Tunnel renaissance: Why cities are hiding roads down in the ground

Tunnel renaissance

Why cities are hiding roads underground
'Backstreet Boys - Show 'Em What You're Made Of': An affectionate look at five middle-aged men

Boys to men

The Backstreet Boys might be middle-aged, married and have dodgy knees, but a heartfelt documentary reveals they’re not going gently into pop’s good night
Crufts 2015: Should foreign dogs be allowed to compete?

Crufts 2015

Should foreign dogs be allowed to compete?
10 best projectors

How to make your home cinema more cinematic: 10 best projectors

Want to recreate the big-screen experience in your sitting room? IndyBest sizes up gadgets to form your film-watching
Manchester City 1 Barcelona 2 player ratings: Luis Suarez? Lionel Messi? Joe Hart? Who was the star man?

Manchester City vs Barcelona player ratings

Luis Suarez? Lionel Messi? Joe Hart? Who was the star man at the Etihad?
Arsenal vs Monaco: Monaco - the making of Gunners' manager Arsene Wenger

Monaco: the making of Wenger

Jack Pitt-Brooke speaks to former players and learns the Frenchman’s man-management has always been one of his best skills
Cricket World Cup 2015: Chris Gayle - the West Indies' enigma lives up to his reputation

Chris Gayle: The West Indies' enigma

Some said the game's eternal rebel was washed up. As ever, he proved he writes the scripts by producing a blistering World Cup innings
In Ukraine a dark world of hybrid warfare and murky loyalties prevails

In Ukraine a dark world of hybrid warfare

This war in the shadows has been going on since the fall of Mr Yanukovych
'Birdman' and 'Bullets Over Broadway': Homage or plagiarism?

Homage or plagiarism?

'Birdman' shares much DNA with Woody Allen's 'Bullets Over Broadway'
Broadchurch ends as damp squib not even David Tennant can revive

A damp squib not even David Tennant can revive

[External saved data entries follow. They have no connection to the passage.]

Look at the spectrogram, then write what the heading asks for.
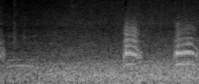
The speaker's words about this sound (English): Those are ravens.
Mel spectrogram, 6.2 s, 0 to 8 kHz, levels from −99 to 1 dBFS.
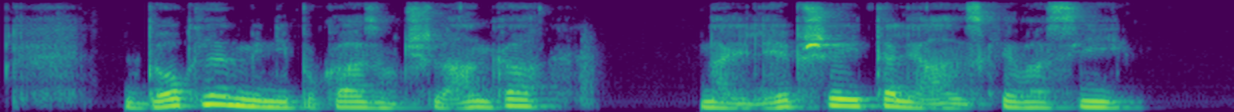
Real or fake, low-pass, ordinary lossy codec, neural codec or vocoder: real; 7.2 kHz; none; none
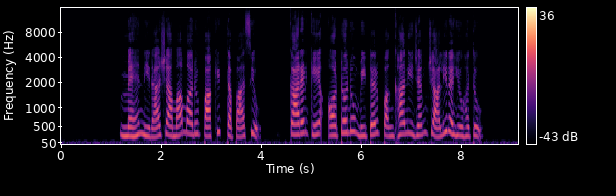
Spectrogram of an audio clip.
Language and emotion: Gujarati, sad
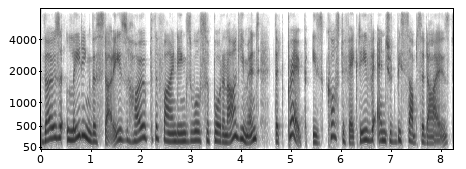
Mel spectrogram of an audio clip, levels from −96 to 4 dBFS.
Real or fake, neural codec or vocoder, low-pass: real; none; 7.2 kHz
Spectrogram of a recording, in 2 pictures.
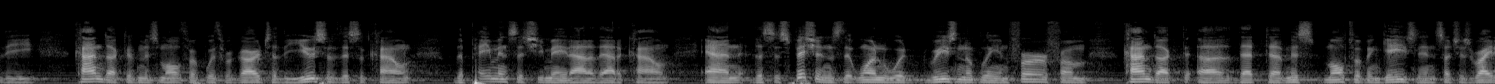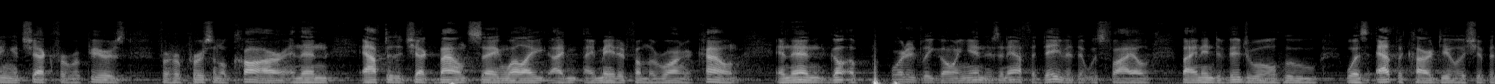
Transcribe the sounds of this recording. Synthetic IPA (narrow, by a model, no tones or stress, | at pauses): ðɨ | kʰɑ̃ndʌk̚tʌvmɪsmɔlˠtʰɹɨpwɨðɹɨɡɑɹd̚tʰɨðɨjʉzʌvðɪsɨkʰãʊ̃n | ðɨpʰẽɪ̃mɨ̃ntsðɨtʃimeɪɾaʊɾʌvðɨɾɨkʰãʊ̃nt | ʔɨ̃nðɨsɨspɪʃɨ̃nzðɨt̚wʌ̃nwəd̚ɹizn̩əbliɨ̃ɱfɜ˞fɹʌ̃m | kʰɑ̃ndək̚t̪̚ðɨt̚mɪsmɔlˠtʰɹɨpɨ̃nɡeɪd͡ʒdɨ̃nsʌt͡ʃɨzɹaɪɾɪ̃ŋɨt͡ʃʰɛkfə˞ɹɨpʰɛɹz̥ | fə˞ə˞pʰɜ˞sn̩l̩ˠkʰɑɹɨ̃nðɨ̃n | ʔæftə˞ðɨt͡ʃʰɛk̚b̥ãʊ̃ntseɪɪ̃ŋwɛlˠaɪaɪaɪmeɪɾɨtfɹʌ̃mðəɹɔ̃ŋɨkʰãʊ̃nt | ʔɨ̃nðɨ̃nɡoəpəpʰɔɹɾɨdˡliɡoʊɪ̃ŋɪ̃nðə˞zɨ̃næfɨdeɪvɨd̪̚ðɨt̚wʌz̥faɪlˠd̚ | b̥aɪɨ̃nɪ̃ndɨvɪd͡ʒəwl̩ˠhu | wʌzɨt̪̚ðɨkʰɑɹdilˠə˞ʃɨp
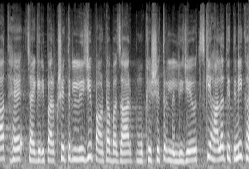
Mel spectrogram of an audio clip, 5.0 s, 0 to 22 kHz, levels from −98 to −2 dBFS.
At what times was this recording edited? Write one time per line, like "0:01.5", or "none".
none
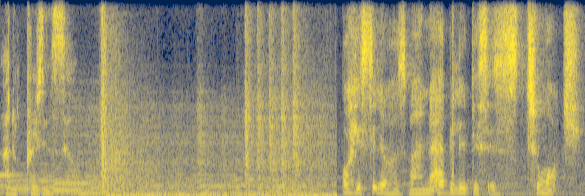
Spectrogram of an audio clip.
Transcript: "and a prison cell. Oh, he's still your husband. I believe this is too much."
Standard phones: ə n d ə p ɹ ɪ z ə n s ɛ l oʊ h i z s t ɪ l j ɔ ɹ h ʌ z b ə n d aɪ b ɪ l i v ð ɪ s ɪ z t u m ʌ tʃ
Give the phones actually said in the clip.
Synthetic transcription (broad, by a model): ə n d ə p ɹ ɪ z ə n s ɛ l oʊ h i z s t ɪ l j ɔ h ʌ z b ə n d aɪ b ɪ l i v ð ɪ s ɪ z t u m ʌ tʃ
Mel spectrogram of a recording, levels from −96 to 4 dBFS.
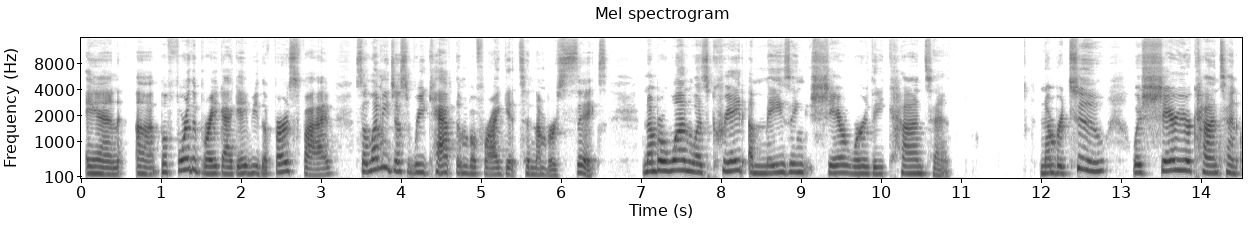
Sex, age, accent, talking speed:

Broadchurch, Series 2 finale, review
A Koi carp breeding pond, wall-mounted iPads and a bathroom with a 'wellness' shower: inside the mansion of Germany's 'Bishop of Bling'

Inside the mansion of Germany's 'Bishop of Bling'

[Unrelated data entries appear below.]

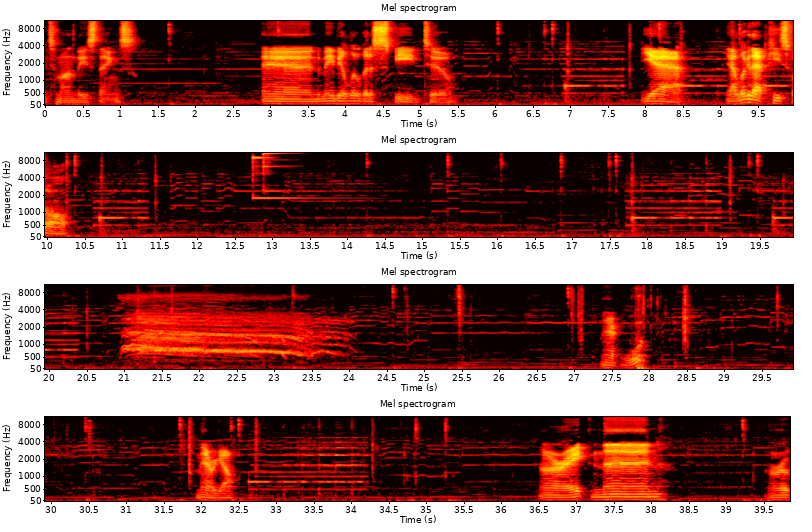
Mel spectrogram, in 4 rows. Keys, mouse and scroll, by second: 0.1-1.6 drag, 3.0-4.4 drag, 5.0-6.0 drag, 6.6 click, 6.7 space, 8.0 click, 8.0 space, 8.2 space, 9.1 click, 9.3 space, 10.2 click, 10.4 space, 14.2-15.3 drag, 16.0 click, 17.4-18.7 drag, 17.6 space, 19.3 click, 19.5 space, 23.2-24.6 drag, 25.4-27.0 drag, 28.9 ctrl+z, 30.4-31.7 drag, 32.3 click, 32.5 space, 34.7 space, 37.3-39.2 drag.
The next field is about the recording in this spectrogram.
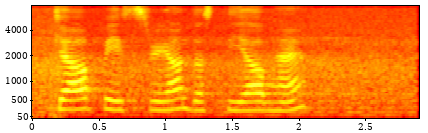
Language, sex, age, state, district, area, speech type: Urdu, female, 18-30, Uttar Pradesh, Gautam Buddha Nagar, rural, read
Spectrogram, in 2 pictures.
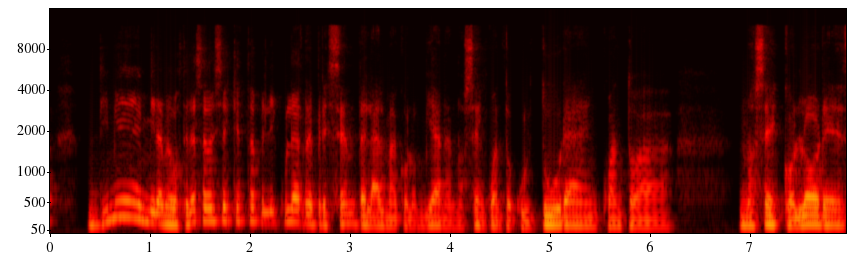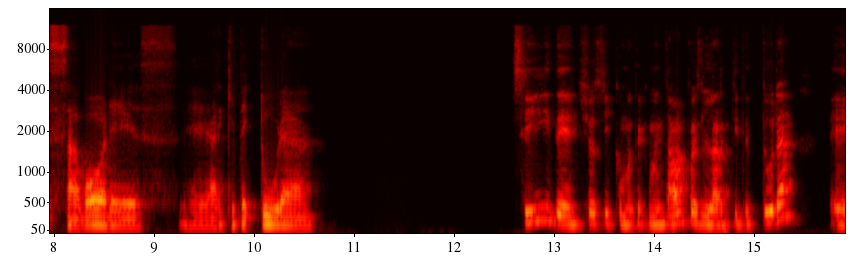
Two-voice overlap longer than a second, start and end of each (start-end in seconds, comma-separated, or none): none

A Koi carp breeding pond, wall-mounted iPads and a bathroom with a 'wellness' shower